Citation: Iturra-Mena AM, Aguilar-Rivera M, Arriagada-Solimano M, Pérez-Valenzuela C, Fuentealba P and Dagnino-Subiabre A (2019) Impact of Stress on Gamma Oscillations in the Rat Nucleus Accumbens During Spontaneous Social Interaction. Front. Behav. Neurosci. 13:151. doi: 10.3389/fnbeh.2019.00151
Received: 05 April 2019; Accepted: 21 June 2019;
Published: 10 July 2019.
Edited by:Nadine Ravel, INSERM U1028 Centre de Recherche en Neurosciences de Lyon, France
Reviewed by:Dan Christoffel, Stanford University, United States
David Dietz, University at Buffalo, United States
Andre Der-Avakian, University of California, San Diego, United States
Copyright © 2019 Iturra-Mena, Aguilar-Rivera, Arriagada-Solimano, Pérez-Valenzuela, Fuentealba and Dagnino-Subiabre. This is an open-access article distributed under the terms of the Creative Commons Attribution License (CC BY). The use, distribution or reproduction in other forums is permitted, provided the original author(s) and the copyright owner(s) are credited and that the original publication in this journal is cited, in accordance with accepted academic practice. No use, distribution or reproduction is permitted which does not comply with these terms.

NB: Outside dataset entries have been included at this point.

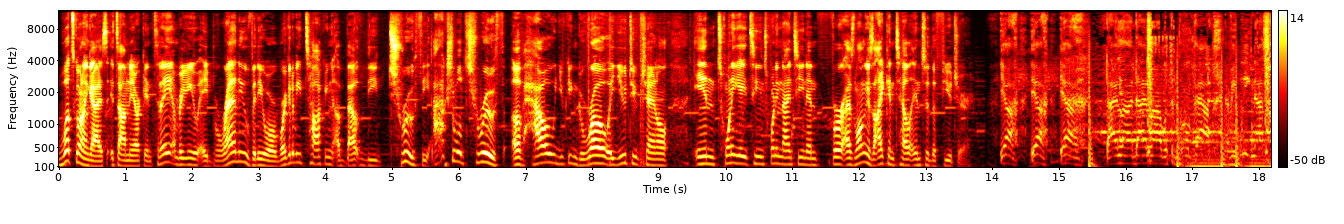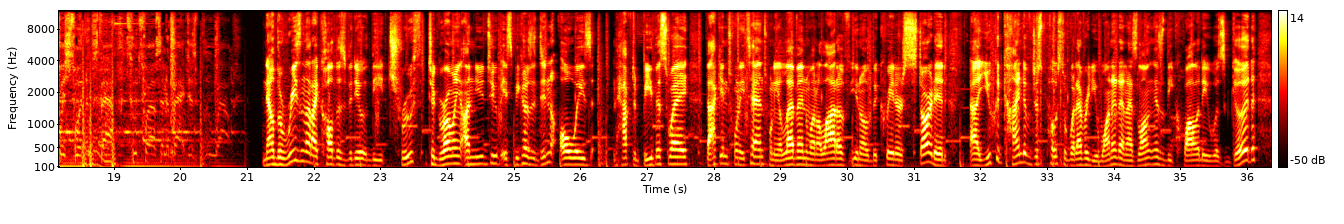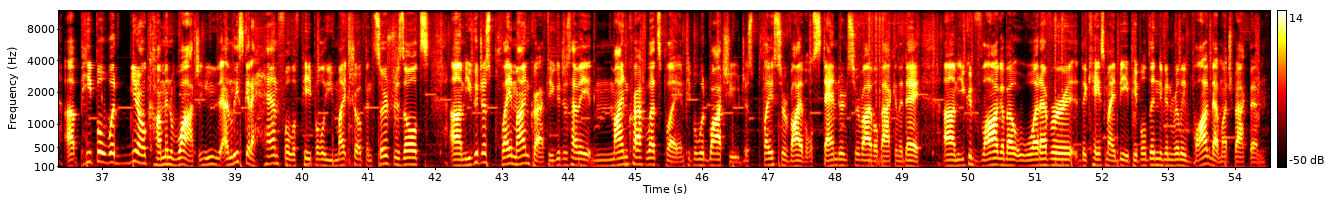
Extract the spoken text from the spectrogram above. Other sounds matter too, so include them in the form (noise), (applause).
what's going on guys it's omniarch and today i'm bringing you a brand new video where we're going to be talking about the truth the actual truth of how you can grow a youtube channel in 2018 2019 and for as long as i can tell into the future yeah, yeah, yeah. Die line, die line with the boom. Every week now switch to a new just. Now the reason that i call this video the truth to growing on youtube is because it didn't always have to be this way. Back in 2010 2011 when a lot of you know the creators started uh, you could kind of just post whatever you wanted and as long as the quality was good uh, people would you know come and watch. And you at least get a handful of people. You might show up in search results. Um, you could just play minecraft. You could just have a minecraft let's play and people would watch you. Just play survival standard survival back in the day. Um, you could vlog about whatever the case might be. People didn't even really vlog that much back then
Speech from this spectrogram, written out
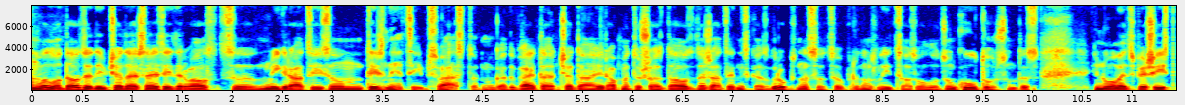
un valoda daudzveidība Čadā ir saistīta ar valsts uh, migrācijas un tirzniecības vēsturi. Nu, gadu gaitā Čadā ir apmetušās daudz dažādas etniskās grupas, nesot sev, protams, līdz savas valodas un kultūras un tas ir novedis pie šīs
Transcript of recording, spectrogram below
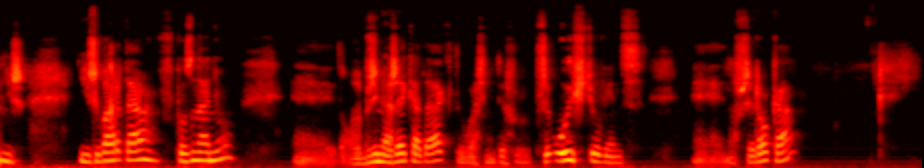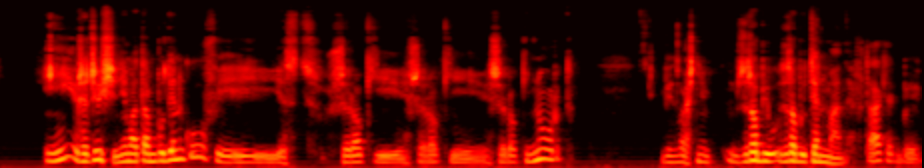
niż, niż Warta w Poznaniu. E, to olbrzymia rzeka, tak, to właśnie też przy ujściu, więc e, no, szeroka. I rzeczywiście nie ma tam budynków i jest szeroki, szeroki, szeroki nurt, więc właśnie zrobił, zrobił ten manewr, tak? Jakby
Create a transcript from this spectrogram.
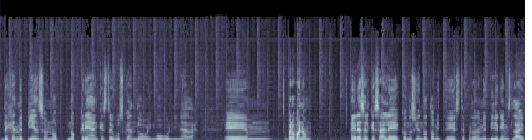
Déjenme pienso, no, no crean que estoy buscando en Google ni nada. Em, pero bueno, él es el que sale conduciendo Tommy, este, perdónenme, Video Games Live.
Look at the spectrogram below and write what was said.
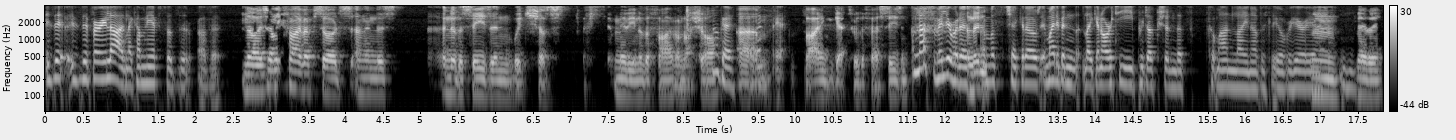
Is it? Is it very long? Like how many episodes of it? no it's only five episodes and then there's another season which has maybe another five i'm not sure Okay. um Yeah. but i didn't get through the first season I'm not familiar with it. Then- I must check it out. It might have been like an RTE production that's come online, obviously over here. Yeah. Mm, maybe.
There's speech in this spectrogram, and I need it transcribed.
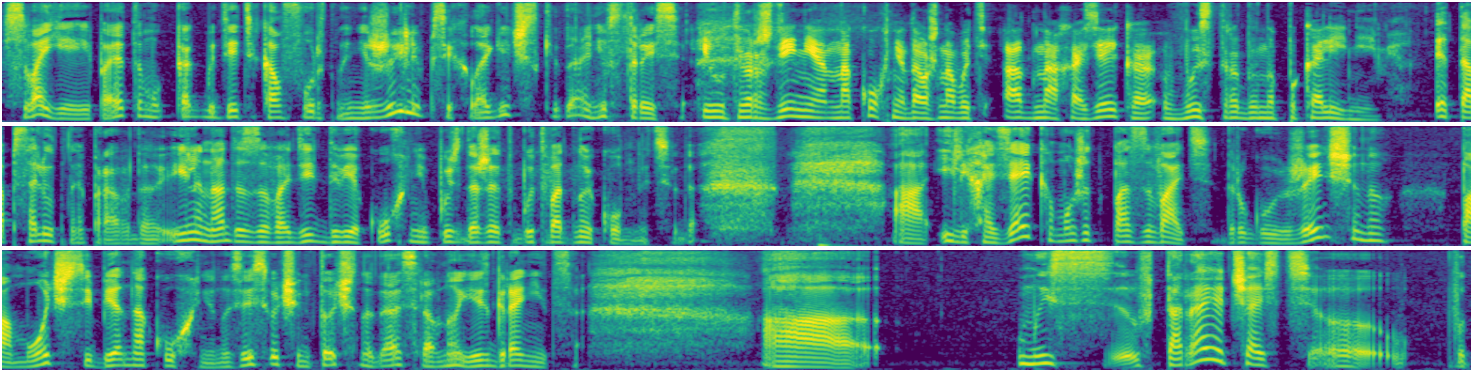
своей. Поэтому как бы дети комфортно не жили психологически, да, они в стрессе. И утверждение на кухне должна быть одна хозяйка, выстрадана поколениями. Это абсолютная правда. Или надо заводить две кухни, пусть даже это будет в одной комнате, да. А, или хозяйка может позвать другую женщину, помочь себе на кухне. Но здесь очень точно, да, все равно есть граница. А, мы вторая часть э, вот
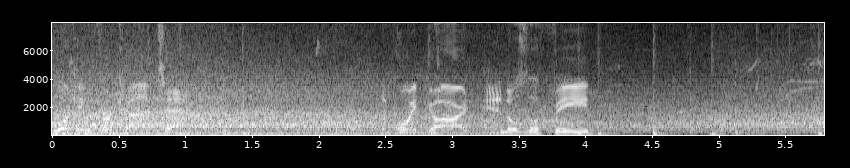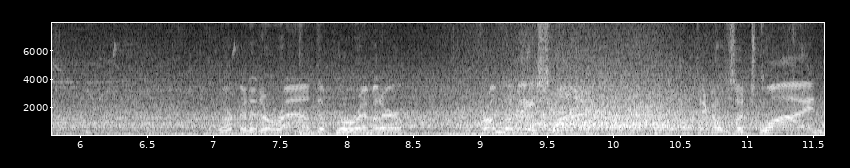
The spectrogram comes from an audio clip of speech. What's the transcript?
Looking for contact. The point guard handles the feed. Working it around the perimeter from the baseline. Tickles a twine.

*Correspondence: Alexies Dagnino-Subiabre, firstname.lastname@example.org